Looking Back (Part 2)

And now returning to Oxford for another look back…

World War I

The 100 year anniversary of the start of World War I, which was acknowledged heavily. In our college common room is engraved the names of those in just our small college who were killed in World War I. World War II is over another mantle in the common room. It is a sobering reminder anytime I’m in there, but particularly so on this anniversary year. Our college is one of the smaller ones and their sacrifice was so great. Multiply that by all the colleges that comprise Oxford University and the loss must have been devastating. Seeing the names reminds me of the beginning of Chariots of Fire, which takes place just after the war:

“…name after name which I cannot read. And which we, who are older than you, cannot hear without emotion. Names which will be only names to you, the new college, but to us summon up face after face full of honesty and goodness, zeal and vigor.” -Chariots of Fire

IMG_3750

Miscellaneous

I took a long walk one of the days I was feeling well, planning my next writing project, and upon getting lost stumbled upon this.

IMG_3802 

This is the imp who lives in our college.

IMG_3804

This is the front gate of the college, which are normally only closed at night, which were closed and locked (we could enter with a key) during a busy Saturday, due to conflicting protests and counter-protests to do with the Middle East. Everything was very peaceful and didn’t come near our college, but the precaution was sobering reminder of the state of the rest of the world and how many scared and hurting people are on both sides.

IMG_3737

Punting Trip! There were four or five boats in our little flotilla.

IMG_3821

IMG_3831

Then a storm blew in.

IMG_3836

Sunset view from a riverside pub, the first stop on our end-of-term pub crawl

IMG_3819 

Then there was graduation, so well attended that some of us watched it live streamed from the pub.

IMG_3842

After saying tearful good-byes at breakfast, I took a walk around the city the morning we checked out to say good-bye to the city itself. I had been in bad shape the night. The illness I battled earlier in the summer had come back much stronger, and particularly bad in a respiratory sense. I spent a frightened night trying to pack and also breathe and terrified I was going to end up in the hospital and missing my flight. I am truly indebted to the amazing friends who helped me out that morning, making a scary thing much less scary. I just remember feeling so thankful as I took this walk. Sad to leave, but thankful for a magical summer with amazing friends.

IMG_3851

My final view of London from the hotel:

IMG_3859

My final view of the “pleasant pastures green”

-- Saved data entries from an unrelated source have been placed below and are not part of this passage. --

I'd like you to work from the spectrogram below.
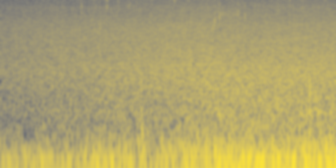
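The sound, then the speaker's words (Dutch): Steady rain falls in Neerijnen, a village in the Betuwe, in a dense, even hiss, with scattered drops pattering on a surface and a low rumble underneath; no voices are heard. “Het regent en dus nemen we plaats in het hutje waarin hij ook woont.”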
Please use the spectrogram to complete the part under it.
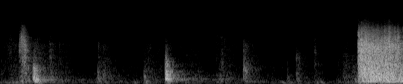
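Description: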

IMG_3863

 

 

Leave a Reply

Fill in your details below or click an icon to log in:

WordPress.com Logo

You are commenting using your WordPress.com account. Log Out /  Change )

Google photo

You are commenting using your Google account. Log Out /  Change )

Twitter picture

You are commenting using your Twitter account. Log Out /  Change )

Facebook photo

You are commenting using your Facebook account. Log Out /  Change )

Connecting to %s